Bill: The most challenging, but also the most exhilarating, aspect of restructuring is the speed with which matters develop. It is the rare case where we will have months to prepare and execute a strategy for a distressed client. We are often called upon to offer comprehensive advice in a matter of days or even hours.

Genevieve: The practice can be fast paced and often deals with unique or developing areas of the law. There isn’t always a roadmap for how to do things, which means that as a restructuring lawyer, you will need to be creative. 

What do you like best about your practice area?

Bill: I enjoy how the strategy in a restructuring matter is constantly evolving and requires lawyers to anticipate developments to the extent possible and react to unanticipated developments when necessary. Also, clients turn to us in what is often the darkest hour for their business and rely on us for effective and timely solutions, so we develop powerful connections with our clients.

Genevieve: Two big things come to mind. First, I like that my practice involves both aspects of litigation and transactional work. One day I might be in court and the next I might be reviewing an asset purchase agreement. Second, as restructuring lawyers, we are often tasked with bringing various stakeholders together to find a compromise that works for everyone. 

What misconceptions exist about your practice area?

Bill: The biggest misconception is that when our group is involved with a client, that client is certainly going to file a bankruptcy case. This is the furthest thing from the truth. Our goal is always to resolve matters out of court, and we are often successful in avoiding a bankruptcy filing while still getting the client relief from its distress. 

Genevieve: I think the biggest misconception may be that when we file a company for bankruptcy, the company is shutting down or ceasing operations. That is often not the case. Instead, a chapter 11 practice is focused on helping companies reorganize and right-size their capital structure so that they can keep people employed and maintain operations. 

What are some typical tasks that a junior lawyer would perform in this practice area? 

Bill: We strive to involve junior lawyers in as many aspects of our practice as possible. Junior lawyers regularly do research, draft pleadings and client memoranda, and prepare outlines for court appearances. Junior lawyers also often participate in calls with clients, negotiations with opposing counsel, and court hearings.

Genevieve: Junior lawyers are fully integrated members of the team on my cases. I might ask junior lawyers to help conduct research on legal issues or take the pen on a first draft of a motion. I will often also ask junior lawyers to join calls with the client and engage in team strategy meetings.

Bill Curtin’s practice focuses on corporate reorganization, bankruptcy, bankruptcy litigation, and other insolvency-related matters. Bill represents debtors, official committees, secured and unsecured creditors, distressed investors, and private equity funds and other institutions with controlling positions in financially distressed companies. He provides strategic and practical advice to management teams and boards of directors facing financially distressed situations. He leverages his extensive and unique experience as a bankruptcy regulator and litigator with the Department of Justice to provide clients with practical solutions in a broad range of complex and high-profile restructuring matters. Bill maintains an active pro bono practice focused on representing veterans.

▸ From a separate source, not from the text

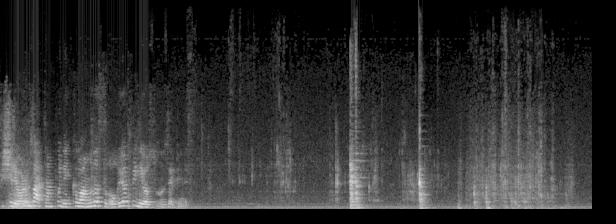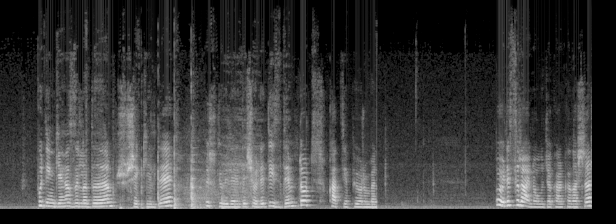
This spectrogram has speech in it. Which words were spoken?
pişiriyorum. Zaten puding kıvamı nasıl oluyor biliyorsunuz hepiniz. Pudingi hazırladım. Şu şekilde. Bisküvileri de şöyle dizdim. 4 kat yapıyorum ben. Böyle sırayla olacak arkadaşlar.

Genevieve Weiner is a partner in Sidley’s Restructuring group and focuses her practice on representing debtors and lenders in various bankruptcy matters, general assignments, receiverships and out-of-court restructurings, and workouts. She has represented clients across multiple industries, including healthcare, retail, hospitality, and real estate. Genevieve has also advised financial and strategic purchasers on acquisitions of distressed companies and discrete assets through section 363 and foreclosure proceedings. In 2022, the American Bankruptcy Institute named Genevieve as one of its “40 under 40” honorees. She also maintains an active pro bono practice.

Related Vault Guides
Check out some of Vault's guides that are related to this field.
Top Ranked Firms
Check out the top-ranked law firms in General Corporate.